You can’t turn shit into strawberry jam, and the actors of Good Day know this. Screenwriter Skip Woods has left his crew out to sea with his inane scrawlings, and the most stranded of all is the star of the show himself, Mr Bruce Willis. I swear to god, Bruce thinks he is making a zombie film, and just forgot to inform the rest of the crew. This incarnation of McClane is so removed from his original (a master class in charisma), and so drained of life, that I suspect his on-set rider consisted exclusively of Stilnox. Hell, I’m always in Bruce’s corner (except when he works with Matthew Perry), and I considered his previous film, Looper, to be the best time I had at the cinema in 2012. But his involvement in paycheck shit like this blunts my anticipation of his work considerably. The new kid on the block, Aussie Jai Courtney fares better than the main man himself, and he has a gung-ho muscularity that works well within the genre, but saddled with Woods’ leaden words this gig goes from a once-in-a-lifetime to I-hope-people-forget-this-soon. Courtney has a future in film (check him out in Jack Reacher), but this won’t elevate him to the A-list. The rest of the cast are completely unmemorable: you won’t find a snarling Gruber (Hans or Simon) or a naked Colonel Stuart anywhere near this bunch of formulaic eurotrash. The script throws so many villains at the protagonists that you get whiplash just trying to keep up with all of the (illogical) plot twists – I’m not the only one who was confused, at one point McClane says ‘Lets kill some motherfuckers’, even he doesn’t know who the hell he is fighting.
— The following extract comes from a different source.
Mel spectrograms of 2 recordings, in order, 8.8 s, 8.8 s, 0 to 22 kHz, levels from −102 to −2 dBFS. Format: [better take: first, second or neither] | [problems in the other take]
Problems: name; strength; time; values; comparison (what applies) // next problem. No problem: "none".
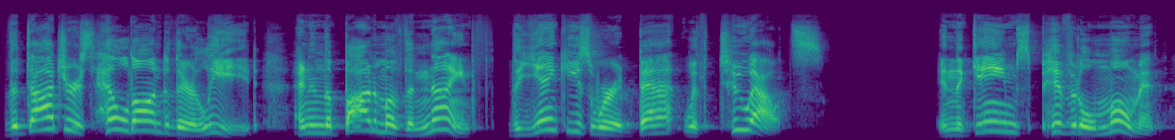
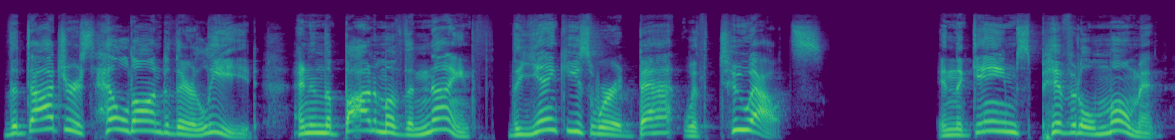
second | thin; very; fading below 350 Hz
After reading this diatribe you must be thinking ‘He really doesn’t like Die Hard’, but that is flat out not the case. I fucking love Die Hard, maybe a little too much. I’ve got VHS, DVD and Blu-ray boxsets of all the films, and hell, I even have a bottle opener that says ‘Yipee-ki-yay, motherfucker!’ What I hate is second rate, film-by-committee bullshit that masquerades like a new entry in a formidable franchise, shit like Terminator Salvation and Aliens Vs Predator, shit that doesn’t have a goddamn inch of respect for source material , and even less for the fans. If you want a sequel to Die Hard that you haven’t seen — and that doesn’t suck — check out (the late) Tony Scott’s The Last Boy Scout. Bruce may be playing ‘Joe Hallenbeck’, but it is a Die Hard film in every way that counts: Bruce smokes, swears and kicks an unholy amount of arse. And unlike A Good Day to Die Hard, it rocks.